The buzzing feedback didn’t prove to me that I could absolutely reach into other worlds, but they offered enough sensation to make hand tracking feel more precise, Instead of wondering whether my hand gestures had actually contacted a virtual object, I could get a buzzing confirmation. The whole experience reminded me of some sort of game controller feedback I could wear on my fingers, in a good way.
No gloves at all: Ultraleap’s Ultrasonics
Ultraleap, a company that’s specialized in hand tracking for years, has a different approach to haptics: sensations you can feel in the air. I waved my hand above a large rectangular panel and felt ripples and buzzes beneath my fingers. The feelings are created with ultrasonic waves, high-powered sound bursts that move air almost like super-precise fans against your fingers. I tried Ultraleap’s tech, but trying the latest and more compact arrays this year made me think about a whole new use case. It was easy to make this logical leap, since Ultraleap’s booth also demonstrated hand tracking (without haptic feedback) on Pico Neo 3 and Lynx R1 VR and mixed reality headsets.
What if… this air vibration could be used for headsets? Ultraleap is already dreaming and planning for this solution, but right now ultrasonic tech is too power hungry, and the panels too large, for headgear. The tech is mainly being used in car interface concepts, where the hand gestures and feedback could make adjusting car controls while driving easier to use and less dangerous or awkward. The range of the sensations, at least several feet, seems ideal for the arm length and radius of most existing camera-based hand-tracking tech being used right now on devices like the Meta Quest 2.

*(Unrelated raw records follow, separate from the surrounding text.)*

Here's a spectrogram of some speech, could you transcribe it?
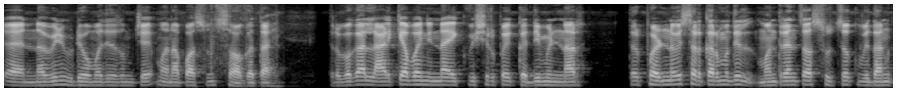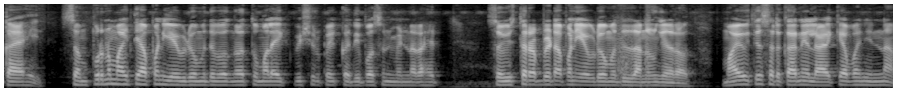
च्या या नवीन व्हिडिओमध्ये तुमचे मनापासून स्वागत आहे. तर बघा लाडक्या बहिणींना एकवीसशे रुपये कधी मिळणार? तर फडणवीस सरकारमधील मंत्र्यांचा सूचक विधान काय आहे? संपूर्ण माहिती आपण या व्हिडिओमध्ये बघणार. तुम्हाला एकवीसशे रुपये कधीपासून मिळणार आहेत? सविस्तर अपडेट आपण या व्हिडिओमध्ये जाणून घेणार आहोत. महायुती सरकारने लाडक्या बहिणींना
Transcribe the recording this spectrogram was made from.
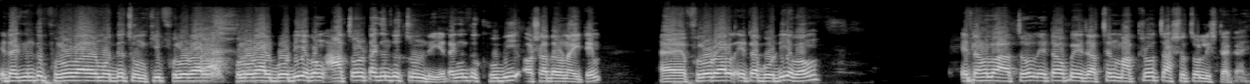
এটা কিন্তু ফ্লোরালের মধ্যে চুমকি, ফ্লোরাল ফ্লোরাল বডি এবং আঁচলটা কিন্তু চুনরি। এটা কিন্তু খুবই অসাধারণ আইটেম ফ্লোরাল এটা বডি এবং এটা হলো আঁচল। এটাও পেয়ে যাচ্ছেন মাত্র চারশো চল্লিশ টাকায়।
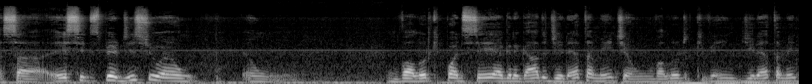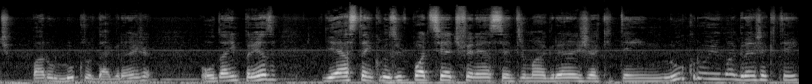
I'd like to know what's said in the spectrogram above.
essa, esse desperdício é um, é um um valor que pode ser agregado diretamente, é um valor que vem diretamente para o lucro da granja ou da empresa. E esta, inclusive, pode ser a diferença entre uma granja que tem lucro e uma granja que tem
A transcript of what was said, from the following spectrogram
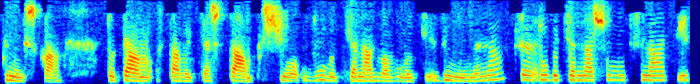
книжка, то там ставиться штамп, що вулиця, назва вулиці змінена. Це робиться в нашому ЦНАПі.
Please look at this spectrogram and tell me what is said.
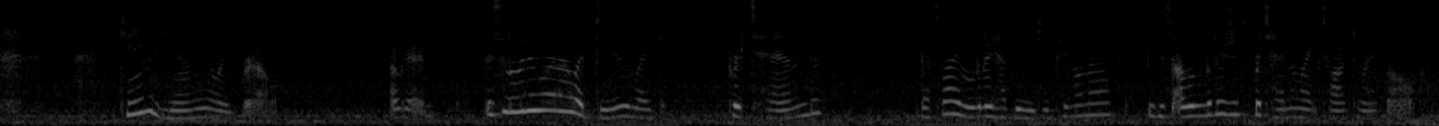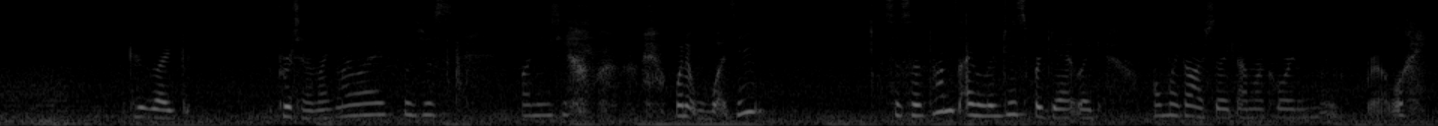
Can you even hear me? Like bro. Okay. This is literally what I would do. Like pretend. That's why I literally have the YouTube channel now because I would literally just pretend and like talk to myself. Cause like pretend like my life was just on YouTube when it wasn't. So sometimes I just forget like, oh my gosh, like I'm recording, like bro, like,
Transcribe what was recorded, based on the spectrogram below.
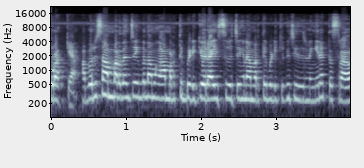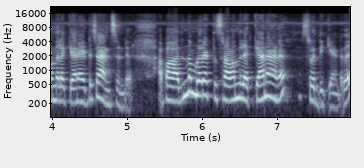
കുറയ്ക്കാം. അപ്പോൾ ഒരു സമ്മർദ്ദം ചെയ്യുമ്പോൾ നമുക്ക് അമർത്തി പിടിക്കുക ഒരു ഐസ് വെച്ച് ഇങ്ങനെ അമർത്തി പിടിക്കുകയൊക്കെ ചെയ്തിട്ടുണ്ടെങ്കിൽ രക്തസ്രാവം നിലയ്ക്കാനായിട്ട് ചാൻസ് ഉണ്ട്. അപ്പോൾ ആദ്യം നമ്മൾ രക്തസ്രാവം നിലയ്ക്കാനാണ് ശ്രദ്ധിക്കേണ്ടത്.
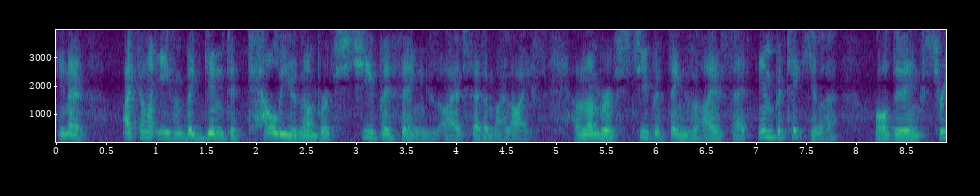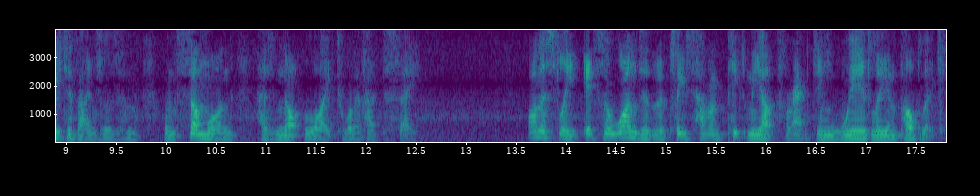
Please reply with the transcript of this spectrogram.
You know, I cannot even begin to tell you the number of stupid things I have said in my life, and the number of stupid things that I have said, in particular, while doing street evangelism when someone has not liked what I've had to say. Honestly, it's a wonder that the police haven't picked me up for acting weirdly in public.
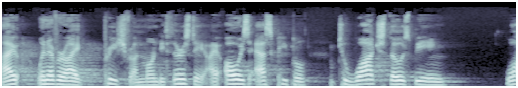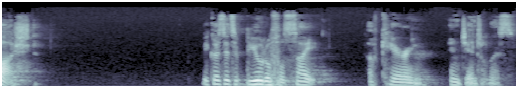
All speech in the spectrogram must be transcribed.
I, whenever I preach on Maundy Thursday, I always ask people to watch those being washed because it's a beautiful sight of caring and gentleness.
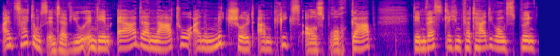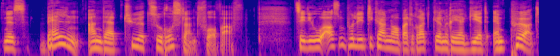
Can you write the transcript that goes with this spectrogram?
ein Zeitungsinterview, in dem er der NATO eine Mitschuld am Kriegsausbruch gab, dem westlichen Verteidigungsbündnis Bellen an der Tür zu Russland vorwarf. CDU-Außenpolitiker Norbert Röttgen reagiert empört.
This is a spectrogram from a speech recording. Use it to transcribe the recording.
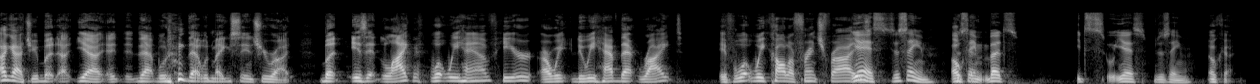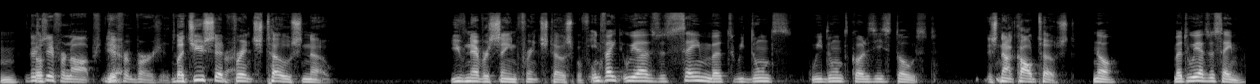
I got you, but uh, yeah, it, that would that would make sense. You're right. But is it like what we have here? Are we do we have that right? If what we call a French fry, is- Yes, the same, the same, but it's yes, the same. Okay. There's different options, Yeah. different versions. But you said French toast. No, you've never seen French toast before. In fact, we have the same, but we don't we don't call this toast. it's not called toast. No, but we have the same.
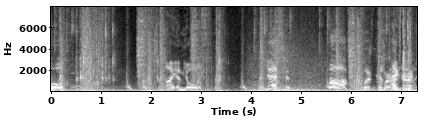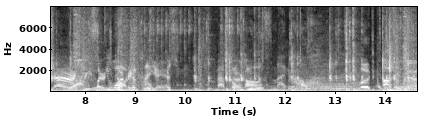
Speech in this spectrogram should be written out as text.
Oh. I am yours. Yes. Under attack. What you want? Complete. Yes. Master. Use my power. But there.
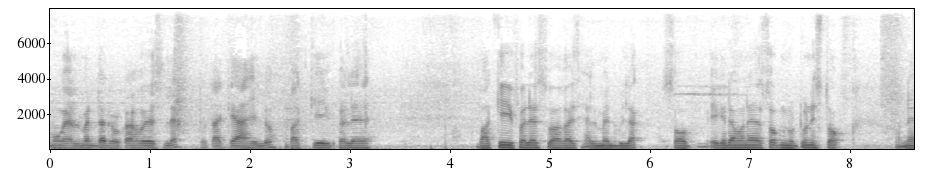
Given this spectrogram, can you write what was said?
মোক হেলমেট এটা দৰকাৰ হৈ আছিলে তো তাকে আহিলোঁ। বাকী ইফালে বাকী ইফালে চোৱা গাইছ হেলমেটবিলাক। চব এইকেইটা মানে চব নতুন ষ্টক মানে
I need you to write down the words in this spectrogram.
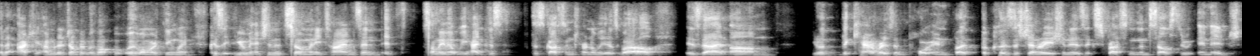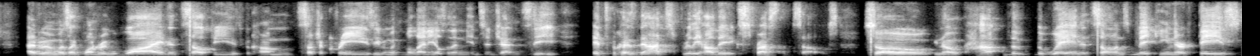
and actually, I'm going to jump in with one, with one more thing, Wayne, because you mentioned it so many times, and it's something that we had just discussed internally as well. Is that um, you know the camera is important, but because this generation is expressing themselves through image, everyone was like wondering why did selfies become such a craze, even with millennials and then into Gen Z it's because that's really how they express themselves. So, you know, how the, the way that someone's making their face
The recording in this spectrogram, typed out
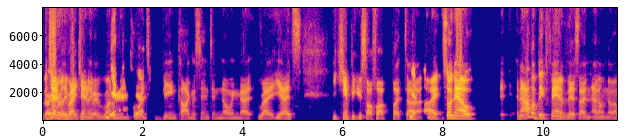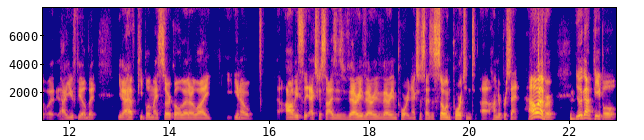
But generally, right, generally, right. We want yeah, to lean towards yeah. being cognizant and knowing that, right? Yeah, it's you can't beat yourself up. But uh, yeah. all right, so now, now I'm a big fan of this. I, I don't know how you feel, but you know, I have people in my circle that are like, you know, obviously exercise is very, very, very important. Exercise is so important, uh, 100%. However, you got people,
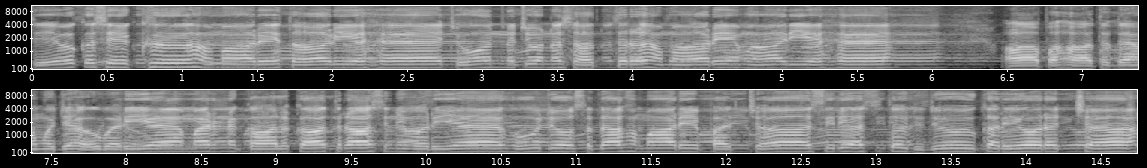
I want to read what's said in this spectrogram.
ਸੇਵਕ ਸਿੱਖ ਹਮਾਰੇ ਤਾਰਿਯ ਹੈ, ਚੁਨ ਚੁਨ ਸਤਰ ਹਮਾਰੇ ਮਾਰਿਯ ਹੈ। ਆਪ ਹਾਥ ਦੇ ਮੁਝੇ ਉਬਰੀਐ ਮਰਨ ਕਾਲ ਕਾ ਤਰਾਸ ਨਿਵਰੀਐ। ਹੂ ਜੋ ਸਦਾ ਹਮਾਰੇ ਪਛਾ, ਸਿਰਿ ਅਸ ਤੁਜ ਜੂ ਕਰਿਓ ਰੱਛਾ।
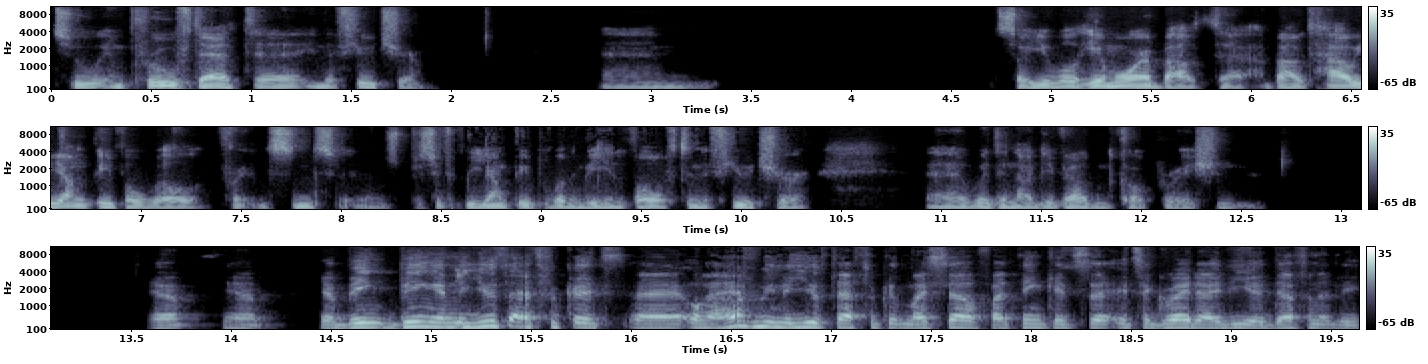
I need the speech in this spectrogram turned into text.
to improve that in the future um, so you will hear more about uh, about how young people will, for instance, uh, specifically young people will be involved in the future uh, within our development cooperation. Yeah, yeah, yeah. Being being a youth advocate, uh, or I have been a youth advocate myself. I think it's a it's a great idea. Definitely.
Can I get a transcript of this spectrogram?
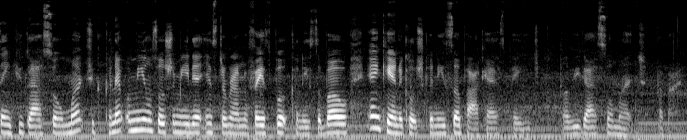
Thank you guys so much. You can connect with me on social media, Instagram and Facebook, Kenesa Bowe, and Candid Coach Kenesa podcast page. Love you guys so much. Bye bye.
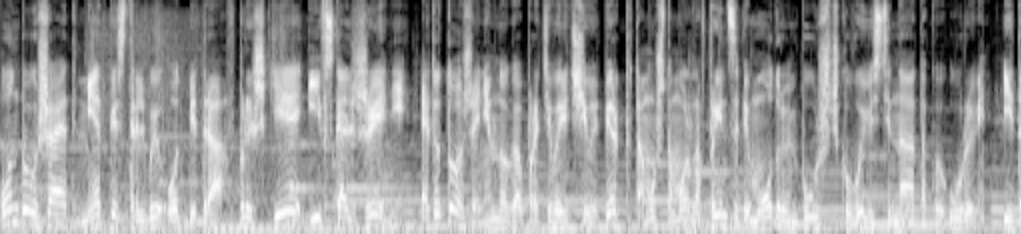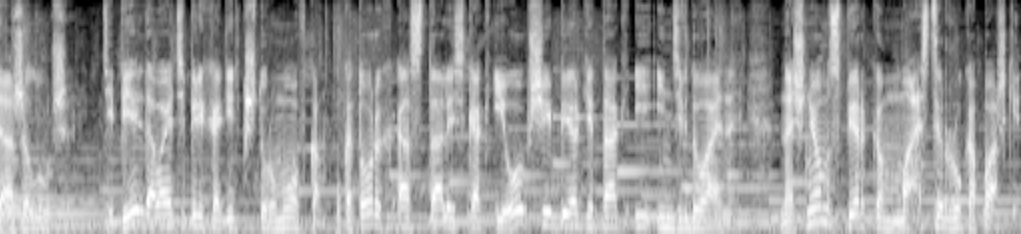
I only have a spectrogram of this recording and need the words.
Он повышает меткость стрельбы от бедра в прыжке и в скольжении. Это тоже немного противоречивый перк, потому что можно в принципе модулями пушечку вывести на такой уровень. И даже лучше. Теперь давайте переходить к штурмовкам, у которых остались как и общие перки, так и индивидуальные. Начнем с перка «Мастер рукопашки».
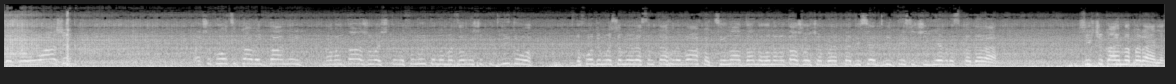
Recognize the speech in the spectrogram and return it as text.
працює зауважив. без зауважень. Так що кого цікавить даний навантажувач, телефонуйте, номер залишу під відео. Знаходимося ми в СМТ Гливаха. Ціна даного навантажувача буде 52 тисячі євро з ПДВ. Всіх чекаємо на перегляд.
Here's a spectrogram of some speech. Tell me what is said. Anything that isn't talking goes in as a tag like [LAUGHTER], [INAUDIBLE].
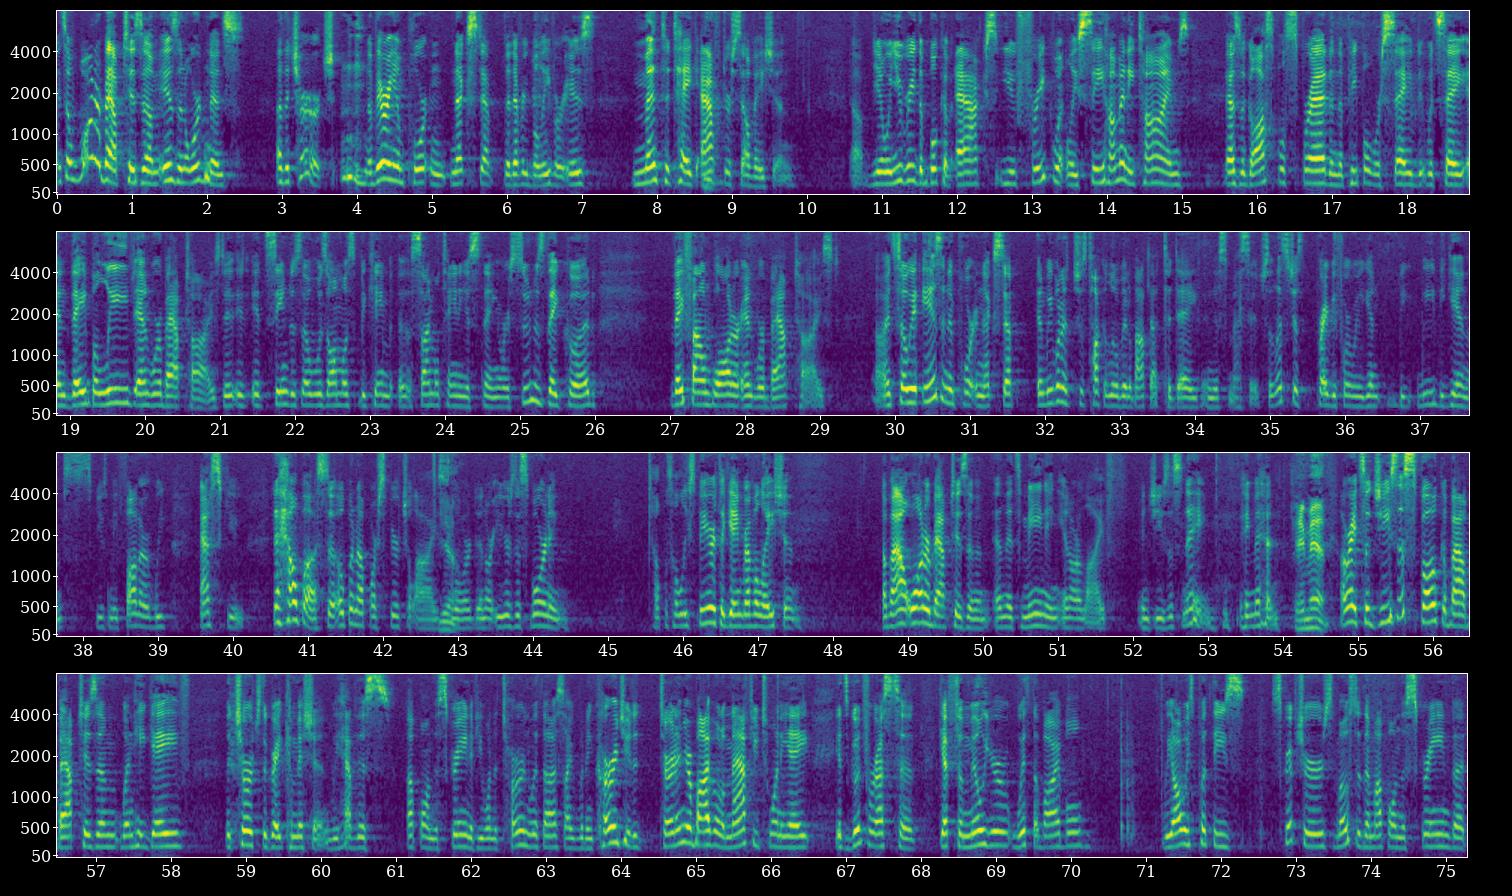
And so, water baptism is an ordinance of the church, [CLEARS THROAT] a very important next step that every believer is meant to take after salvation. Uh, you know, when you read the book of Acts, you frequently see how many times, as the gospel spread and the people were saved, it would say, and they believed and were baptized. It, it, it seemed as though it was almost became a simultaneous thing, or as soon as they could, they found water and were baptized. Uh, and so it is an important next step, and we want to just talk a little bit about that today in this message. So let's just pray before we begin. Be, we begin. Excuse me, Father. We ask you to help us to open up our spiritual eyes, yeah. Lord, and our ears this morning. Help us, Holy Spirit, to gain revelation about water baptism and its meaning in our life. In Jesus' name, [LAUGHS] amen. Amen. All right, so Jesus spoke about baptism when he gave the church the Great Commission. We have this up on the screen. If you want to turn with us, I would encourage you to turn in your Bible to Matthew 28. It's good for us to get familiar with the Bible. We always put these scriptures, most of them up on the screen, but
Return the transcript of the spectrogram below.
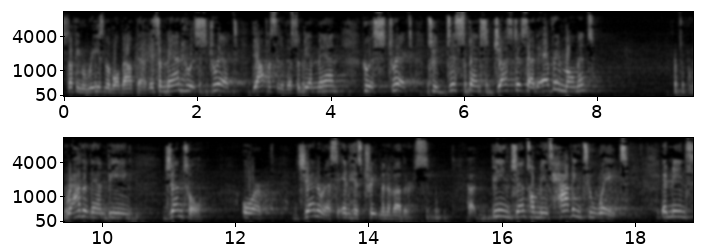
There's nothing reasonable about that. It's a man who is strict, the opposite of this would be a man who is strict to dispense justice at every moment rather than being gentle or generous in his treatment of others. Uh, being gentle means having to wait. It means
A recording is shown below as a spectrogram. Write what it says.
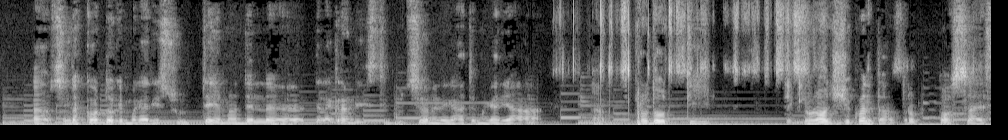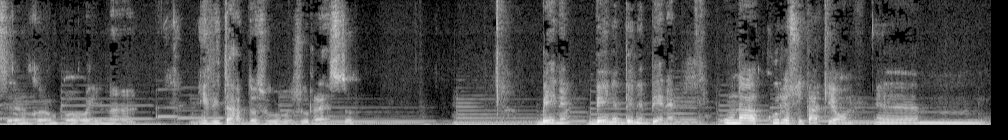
Uh, sono d'accordo che magari sul tema del, della grande distribuzione legata magari a, a prodotti tecnologici e quant'altro possa essere ancora un po' in, in ritardo su, sul resto. Bene, bene, bene, bene. Una curiosità che ho. Ehm,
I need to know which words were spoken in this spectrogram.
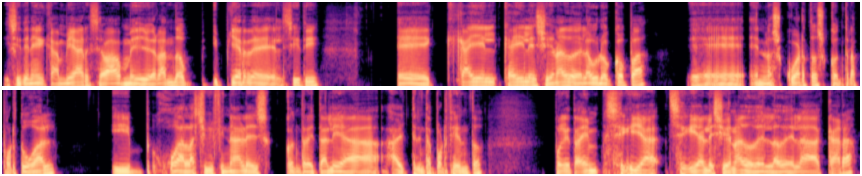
y se tiene que cambiar, se va medio llorando y pierde el City. Eh, cae, cae, lesionado de la Eurocopa eh, en los cuartos contra Portugal y juega las semifinales contra Italia al 30%, porque también seguía, seguía lesionado de la de la cara.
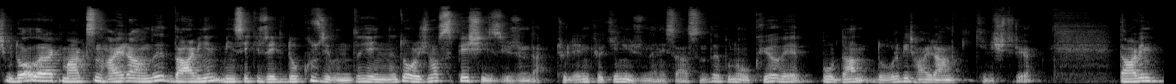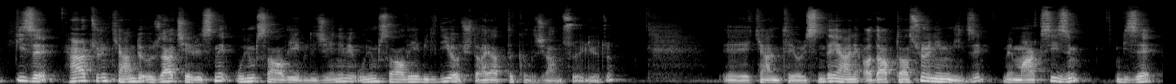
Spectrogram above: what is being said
Şimdi doğal olarak Marx'ın hayranlığı Darwin'in 1859 yılında yayınladığı Original Species yüzünden, türlerin kökeni yüzünden esasında bunu okuyor ve buradan doğru bir hayranlık geliştiriyor. Darwin bize her türün kendi özel çevresine uyum sağlayabileceğini ve uyum sağlayabildiği ölçüde hayatta kalacağını söylüyordu. E, kendi teorisinde yani adaptasyon önemliydi ve Marksizm bize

I tried a demo where I adjusted a virtual volume slider by pinching and raising the volume up and down, while feeling discrete clicks to let me know I was doing something. I could feel a virtual “bar” in the air that I could feel and perhaps even move. The rippling, subtle buzzes are far more faint than those on haptic gloves or game controllers (or your smartwatch), but they could be just enough to give that extra sense that a virtual button press, for instance, actually succeeded…or that a gesture to turn something on or off was registered.
If these interfaces move to VR and AR, Ultreleap’s representatives said they’d likely end up in larger installations first: maybe theme park rides. Ultraleap’s tech is already in experiences like the hands-free Ninjago ride at Legoland, which I’ve tried with my kids. The 3D hand-tracking ride lets me throw stars at enemies, but sometimes I’m not sure my gestures were registered. What if buzzing let me know I was making successful hits?
Haptics are likely to come from stuff we already wear
Of course, I skipped the most obvious step for AR and VR haptic feedback: smartwatches and rings. We wear buzzing things on our wrists already. Apple’smight work with the Apple Watch this way, and Meta, , Samsung, Qualcomm and others could follow a similar path with dovetailing products. I didn’t come across any wearable watch or ring VR/AR haptics at CES 2023 (unless I missed them). But I wouldn’t be surprised if they’re coming soon. If AR and VR are ever going to get small enough to wear more often, we’re going to need controls that are far smaller than game controllers… and ways to make gesture inputs feel far less weird. Believe the buzz: Haptics is better than you think.